If you can’t make it to Córdoba during June, there are plenty of bars that host flamenco nights throughout the year. Tablao El Cardenal is one of the most popular spots in Córdoba to enjoy the art form. Open for 25 years, the bar puts on a show for revellers every night. The two-hour show takes place on the grounds of the old archbishop’s palace, in the shadows of the Great Mosque, and treats guests to a spectacle from five of the city’s award-winning dancers.
If you’re in the city during May, you’re in for a floral extravaganza.

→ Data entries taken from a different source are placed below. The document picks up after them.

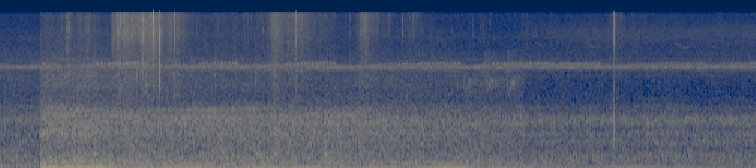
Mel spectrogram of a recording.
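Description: An insect, likely a cricket, singing one steady high-pitched note. Over it, a low rumbling noise sets in about half a second in and fades after about six seconds, with a few sharp clicks around two seconds in and near eight seconds.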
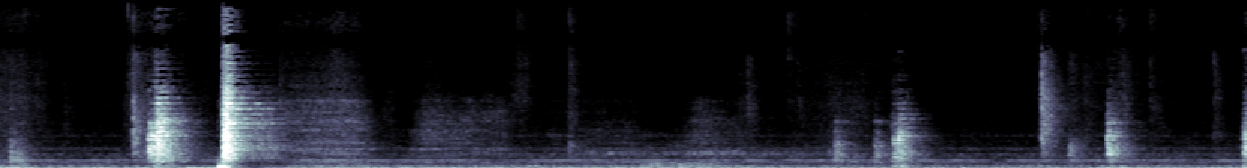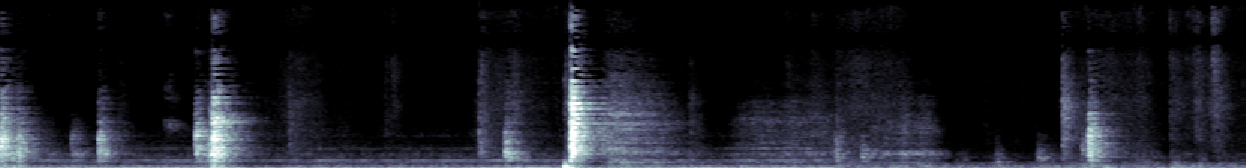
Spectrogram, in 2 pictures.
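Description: Weight plates clank as a barbell is set down on the floor.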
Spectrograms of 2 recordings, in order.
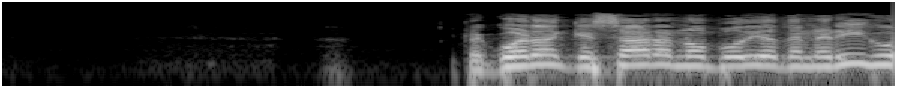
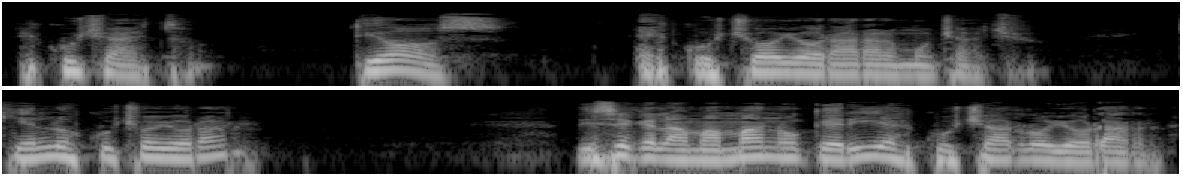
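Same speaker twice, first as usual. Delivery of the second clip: soft, hushed storytelling; narración íntima y suave; 5 semitones lower, 6 dB quieter than usual. Acted. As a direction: draw them close with a soft tender tale. Relato íntimo muy suave. (relato bíblico suave e íntimo)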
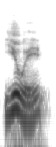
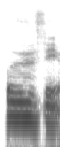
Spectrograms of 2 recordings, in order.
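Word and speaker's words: Euwe: champion of the 30s, Max Huey, which I'm told from some video that that's actually how you pronounced it. I always pronounced it Urvi or Oivi or something. Anyway, Jan Donner was characteristic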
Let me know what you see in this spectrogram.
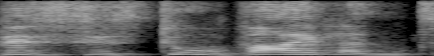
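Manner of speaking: put-on heavy Spanish accent, laid on thick. Retelling the speaker's nan watching Fallout at Christmas, imitating her thick Spanish accent. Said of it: "in her very thick Spanish accent".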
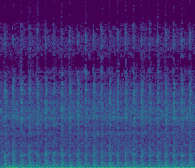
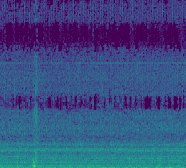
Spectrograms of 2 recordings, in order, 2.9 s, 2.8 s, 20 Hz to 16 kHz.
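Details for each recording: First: 2012 Chevy Malibu with cylinder 2 misfire code, cranking in clear-flood mode before a relative compression test: steady three-second crank with evenly spaced compression pulses, no cylinder lagging; even cadence. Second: 2012 Chevy Malibu idling after new cylinder 2 spark plug fitted; misfire had been flagged on cylinder 2, and the transmission is also slipping. Fairly steady low idle with one faint stumble; maybe slightly smoother, still a hint of roughness, misfire not clearly gone.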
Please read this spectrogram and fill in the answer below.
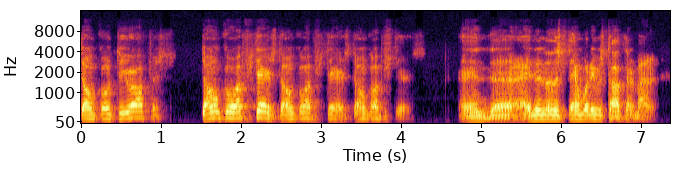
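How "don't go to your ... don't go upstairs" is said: urgent, repeated screaming. Retelling how a friend ran over warning him: imitating someone screaming.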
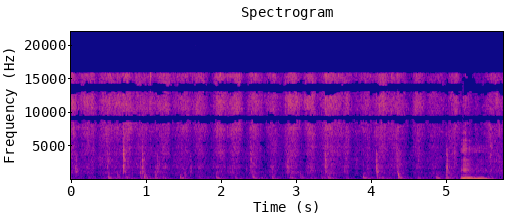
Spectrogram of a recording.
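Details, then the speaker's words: Lada Vesta at 55,000 km, right strut rocked by hand: dull, uneven knocks each time, worn loose upper strut mount bearing, to be replaced. "есть до какой-то стук странно что такое может быть 100 грамм здесь да есть стук подшипник падшими стучит болтается"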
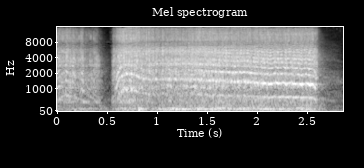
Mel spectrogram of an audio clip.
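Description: A power drill with a 3/16-inch bit bores about 3.5 inches deep through drywall into a wall stud. It starts abruptly, holds a loud, steady, close whine for about two seconds, then cuts off.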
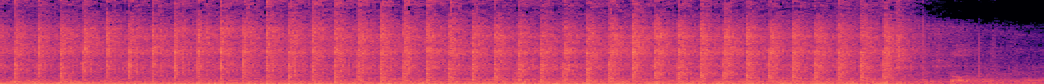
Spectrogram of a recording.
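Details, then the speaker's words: Demo of a third-generation ballistic-pressure shockwave therapy physiotherapy machine started with its compressor running: fast, even mechanical knocking about three pulses a second over a compressor hum, then stopping; the shockwave handpiece firing. "Start का button दबाएंगे। Start हो गई। Machine को start कर देंगे।"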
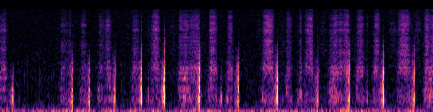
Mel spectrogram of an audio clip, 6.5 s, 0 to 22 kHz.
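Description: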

For the first two weeks of every year, residents of Córdoba open up their private courtyards—which are said to be the most beautiful in Spain—for the Fiesta of the Patios (Córdoba Patios Festival). For 12 days, you can take a peek into these classic Spanish courtyards and admire the colourful array of flowers that hang from the walls and spill over the balconies. Each year, you can take different routes to discover the myriad courtyards.
Soho Boutique Córdoba
Soho Boutique offers a modern respite in this ancient city. This chic hotel is in the heart of Córdoba and is just a stone’s throw from the city’s biggest attractions, including the Great Mosque and the Roman Temple. Inside the hotel, expect mod-cons with hints of the past. All rooms have contemporary designs with accent walls and Instagrammable furniture. Dip your foot in the rooftop pool or swim a lap or two to beat the summer heat.
Eurostars Patios de Córdoba
One of the few Eurostars in Córdoba, Patios de Córdoba, is a fusion of modern Spanish design and the ancient influences that shape the city. You can see this best in the hotel’s impressive foyer, which comprises three interior courtyards, in a typical Andalusian style, with arches and tiled floors. Rooms are simple in design with accents that hark back to the area’s history, so expect pattern cushions, stone accented walls and ornamental trinkets. From the roof terrace, you can enjoy views of the Mosque’s tower.